I am ashamed to belong to this 'Godless' body the EU, including Ireland, which does not have the moral strength to vote against the slaughter of the innocents.
Israel is betraying the memory of its own past suffering; the trapped of the infamous Warsaw Ghetto has parallels with those now caged in the Gaza strip with no escape from the missiles. Israeli aggression created Hamas and its killing machine will create even more extreme terrorists or is that 'Freedom Fighters'?
John-Patrick Bell, Manorhamilton, Co Leitrim
Hatred behind criticism
It needs to be asked why people never get emotional and righteousness about other conflicts in the world, only whenever a conflict involves Israel. Over the past three years hundreds of thousands of Muslims Arabs have been killed by other Muslim Arabs and the ancient Christian communities in the Arab world have been systematically destroyed. Yet the letters pages of Irish newspapers have been empty about all that.
Also, thousands of Palestinians have been killed in Syria in recent years, yet nothing has been said about that either. One can only conclude that such people have only one motive: sheer hatred of Israel.
Dr Derek O'Flynn, Embassy of Israel
Will we all get Ebola?
The Irish Independent is to be commended on two very informative articles recently.
On Friday, you informed us of yet more obfuscation by the present Government regarding the hugely unpopular projected water tax.

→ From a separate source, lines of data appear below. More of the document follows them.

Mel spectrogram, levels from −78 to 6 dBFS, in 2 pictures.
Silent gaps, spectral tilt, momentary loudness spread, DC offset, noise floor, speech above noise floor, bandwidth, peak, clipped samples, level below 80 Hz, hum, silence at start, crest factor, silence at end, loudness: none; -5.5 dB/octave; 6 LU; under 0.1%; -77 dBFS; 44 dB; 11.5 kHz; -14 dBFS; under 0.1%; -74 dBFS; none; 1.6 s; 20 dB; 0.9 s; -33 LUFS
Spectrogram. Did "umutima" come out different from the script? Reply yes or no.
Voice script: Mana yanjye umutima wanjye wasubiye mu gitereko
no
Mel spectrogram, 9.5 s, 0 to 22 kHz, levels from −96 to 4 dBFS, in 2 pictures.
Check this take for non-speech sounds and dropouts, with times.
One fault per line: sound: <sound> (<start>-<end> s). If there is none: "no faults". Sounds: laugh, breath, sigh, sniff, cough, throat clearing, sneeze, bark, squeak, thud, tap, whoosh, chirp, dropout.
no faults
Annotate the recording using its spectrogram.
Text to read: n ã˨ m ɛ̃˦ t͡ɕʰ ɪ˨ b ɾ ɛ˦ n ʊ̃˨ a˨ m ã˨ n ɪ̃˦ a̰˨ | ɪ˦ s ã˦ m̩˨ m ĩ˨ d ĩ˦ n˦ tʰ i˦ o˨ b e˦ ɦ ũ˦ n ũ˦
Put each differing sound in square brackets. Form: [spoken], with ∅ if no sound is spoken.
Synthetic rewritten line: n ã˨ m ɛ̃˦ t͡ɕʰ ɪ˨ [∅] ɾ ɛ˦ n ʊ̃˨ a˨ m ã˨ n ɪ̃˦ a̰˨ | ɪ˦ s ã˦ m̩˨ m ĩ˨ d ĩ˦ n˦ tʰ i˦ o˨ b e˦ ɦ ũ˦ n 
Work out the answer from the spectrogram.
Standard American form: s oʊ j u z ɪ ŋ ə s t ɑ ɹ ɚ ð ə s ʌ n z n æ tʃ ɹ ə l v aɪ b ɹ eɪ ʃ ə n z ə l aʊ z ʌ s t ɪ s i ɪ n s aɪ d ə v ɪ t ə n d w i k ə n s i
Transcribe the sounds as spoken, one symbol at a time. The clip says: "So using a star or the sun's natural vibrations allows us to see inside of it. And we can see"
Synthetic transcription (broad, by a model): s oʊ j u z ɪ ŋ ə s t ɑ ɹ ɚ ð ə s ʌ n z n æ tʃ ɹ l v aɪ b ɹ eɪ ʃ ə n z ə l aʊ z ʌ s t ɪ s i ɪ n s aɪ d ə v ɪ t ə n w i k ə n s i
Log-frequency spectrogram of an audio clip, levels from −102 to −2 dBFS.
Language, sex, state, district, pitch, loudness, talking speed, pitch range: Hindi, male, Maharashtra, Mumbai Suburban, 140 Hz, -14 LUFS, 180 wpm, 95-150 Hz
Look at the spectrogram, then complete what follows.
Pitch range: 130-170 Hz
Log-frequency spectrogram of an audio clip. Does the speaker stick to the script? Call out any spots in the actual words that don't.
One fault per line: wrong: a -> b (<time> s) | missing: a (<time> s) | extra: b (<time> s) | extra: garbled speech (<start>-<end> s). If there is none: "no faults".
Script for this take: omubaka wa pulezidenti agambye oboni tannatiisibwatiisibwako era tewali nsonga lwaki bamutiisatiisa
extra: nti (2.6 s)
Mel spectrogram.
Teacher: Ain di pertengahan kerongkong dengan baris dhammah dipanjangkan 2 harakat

On Thursday, you made us aware of the dangers of a hitherto virtually unknown disease, the Ebola virus.
Could the two ever be connected?
Could Ireland become the first first-world country to suffer an outbreak of Ebola, simply because the people cannot afford to wash properly, or even to flush the toilet?
D K Henderson, Clontarf, Dublin 3
Cost of filling the kettle
With the proposed 0.5c per litre charge for domestic water, it will soon be considerably more expensive to fill a kettle than to boil one. This is a startling fact that should help us reflect on both the cost and value of both water and electricity.
James McCarthy, Cork
Holy seating hopes
Do the people who stole the pew from a Kerry church want to be seated at the right hand of the Father?
John Williams, Co Tipperary